Dennett’s 1991 book, Consciousness Explained, seemed to some people to deny the existence of consciousness at all, so waggish critics retitled it Consciousness Explained Away. Yet it was never quite clear just what Dennett was claiming didn’t exist. In this new book, confusion persists, owing to his reluctance to define his terms. When he says “consciousness” he appears to mean reflective self-consciousness (I am aware that I am aware), whereas many other philosophers use “consciousness” to mean ordinary awareness, or experience. There ensues much sparring with straw men, as when he ridicules thinkers who assume that gorillas, say, have consciousness. They almost certainly don’t in his sense, and they almost certainly do in his opponents’ sense. (A gorilla, we may be pretty confident, has experience in the way that a volcano or a cloud does not.)

More unnecessary confusion, in which one begins to suspect Dennett takes a polemical delight, arises from his continued use of the term “illusion”. Consciousness, he has long said, is an illusion: we think we have it, but we don’t. But what is it that we are fooled into believing in? It can’t be experience itself: as the philosopher Galen Strawson has pointed out, the claim that I only seem to have experience presupposes that I really am having experience – the experience of there seeming to be something. And throughout this book, Dennett’s language implies that he thinks consciousness is real: he refers to “conscious thinking in H[omo] sapiens”, to people’s “private thoughts and experiences”, to our “proper minds, enculturated minds full of thinking tools”, and to “a ‘rich mental life’ in the sense of a conscious life like ours”.

The way in which this conscious life is allegedly illusory is finally explained in terms of a “user illusion”, such as the desktop on a computer operating system. We move files around on our screen desktop, but the way the computer works under the hood bears no relation to these pictorial metaphors.

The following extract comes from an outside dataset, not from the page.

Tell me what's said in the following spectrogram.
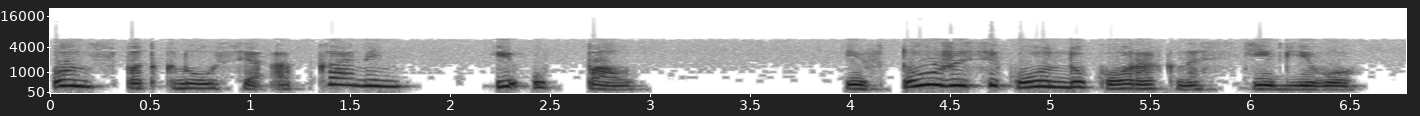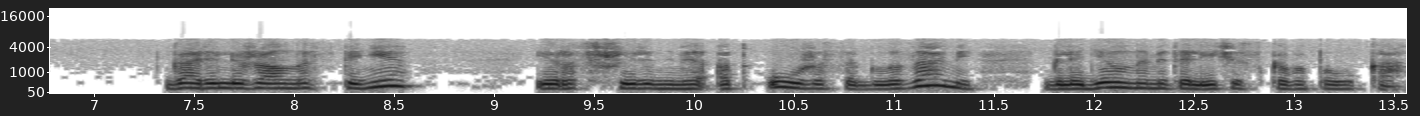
Он споткнулся о камень и упал. И в ту же секунду корок настиг его. Гарри лежал на спине и расширенными от ужаса глазами глядел на металлического паука.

Similarly, Dennett writes, we think we are consistent “selves”, able to perceive the world as it is directly, and acting for rational reasons. But by far the bulk of what is going on in the brain is unconscious, ­low-level processing by neurons, to which we have no access. Therefore we are stuck at an ­“illusory” level, incapable of experiencing how our brains work.

This picture of our conscious mind is rather like Freud’s ego, precariously balan­ced atop a seething unconscious with an entirely different agenda. Dennett explains wonderfully what we now know, or at least compellingly theorise, about how much unconscious guessing, prediction and logical inference is done by our brains to produce even a very simple experience such as seeing a table. Still, to call our normal experience of things an “illusion” is, arguably, to privilege one level of explanation arbitrarily over another. If you ask me what is happening on my computer at the moment, I shall reply that I am writing a book review on a word processor. If I embarked instead on a description of electrical impulses running through the CPU, you would think I was being sarcastically obtuse. The normal answer is perfectly true. It’s also true that I am currently seeing my laptop screen even as this experience depends on innumerable neural processes of guessing and reconstruction.

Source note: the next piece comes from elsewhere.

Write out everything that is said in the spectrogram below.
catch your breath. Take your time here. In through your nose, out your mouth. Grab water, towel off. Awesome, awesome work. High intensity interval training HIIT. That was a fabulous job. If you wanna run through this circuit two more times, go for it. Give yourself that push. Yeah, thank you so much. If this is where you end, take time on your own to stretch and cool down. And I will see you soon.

The upshot is that, by the end of this brilliant book, the one thing that hasn’t been explained is consciousness. How does first-person experience – the experience you are having now, reading these words – arise from the electrochemical interactions of neurons? No one has even the beginnings of a plausible theory, which is why the question has been called the “Hard Problem”. Dennett’s story is that human consciousness arose because our brains were colonised by word-memes; but how did that do the trick? No explanation is forthcoming. Dennett likes to say the Hard Problem just doesn’t exist, but ignoring it won’t make it go away – even if, as his own book demonstrates, you can ignore it and still do a lot of deep and fascinating thinking about human beings and our place in nature.

Steven Poole’s books include “Rethink: the Surprising History of New Ideas” (Random House Books)

This article first appeared in the 16 February 2017 issue of the New Statesman, The New Times